"The response of a population can really be a function of the survival rate of the pups, and the deer density," Erb said. "We think wolves are a very resilient population. ... Time will tell, and we will continue to monitor and make sure we have confidence in where the population is going, but I think the population is doing well."

Erb said deer density is down about 20 percent, so researchers believe the wolf population was down even before the hunting season.

Stark and Erb said the DNR will continue to use radio collars to monitor the wolf population. Another population survey is planned for next winter.

Several advocacy groups have opposed a wolf hunting season in Minnesota, and on Tuesday at least one of the groups said the new numbers should give officials reason to prevent a second hunt.

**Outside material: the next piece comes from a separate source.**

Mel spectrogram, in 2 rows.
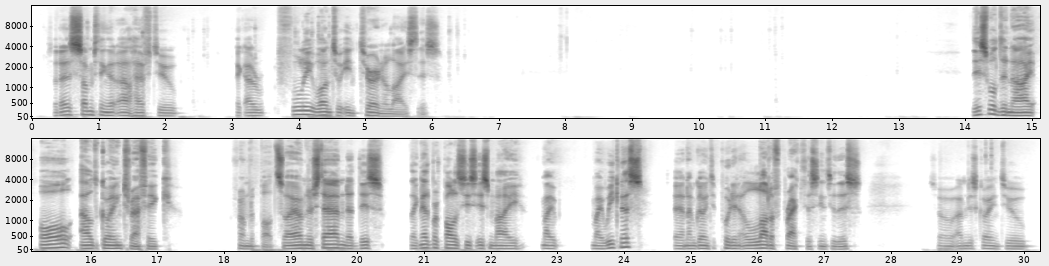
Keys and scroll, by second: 0.0-2.4 typing, 0.6 Escape, 3.7 Escape, 4.9-13.2 typing, 12.3 Escape, 19.0 Escape, 19.4-21.9 typing, 23.4 typing.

Maureen Hackett, executive director of Howling for Wolves, said the DNR's survey does not provide enough information about the full impact of last year's hunt. She said if the hunt prevented some of the 400 wolves killed in the hunt from reproducing or caused packs to break up, the number of wolf pups born this spring could be greatly reduced, causing the overall population to decline further.

Hackett said she hopes officials will reconsider the state's wolf hunting season.

"There is no scientific reason to hunt wolves," Hackett said. "We call on the DNR to refocus on their original management goals for wolves, which are to ensure the long-term survival of the wolf in Minnesota, and to resolve conflicts between wolves and humans."

A lawsuit filed in Minnesota to stop the wolf hunt was unsuccessful, but a larger federal lawsuit filed earlier this year against the U.S. Fish and Wildlife Service for removing gray wolves from the endangered species list is still pending.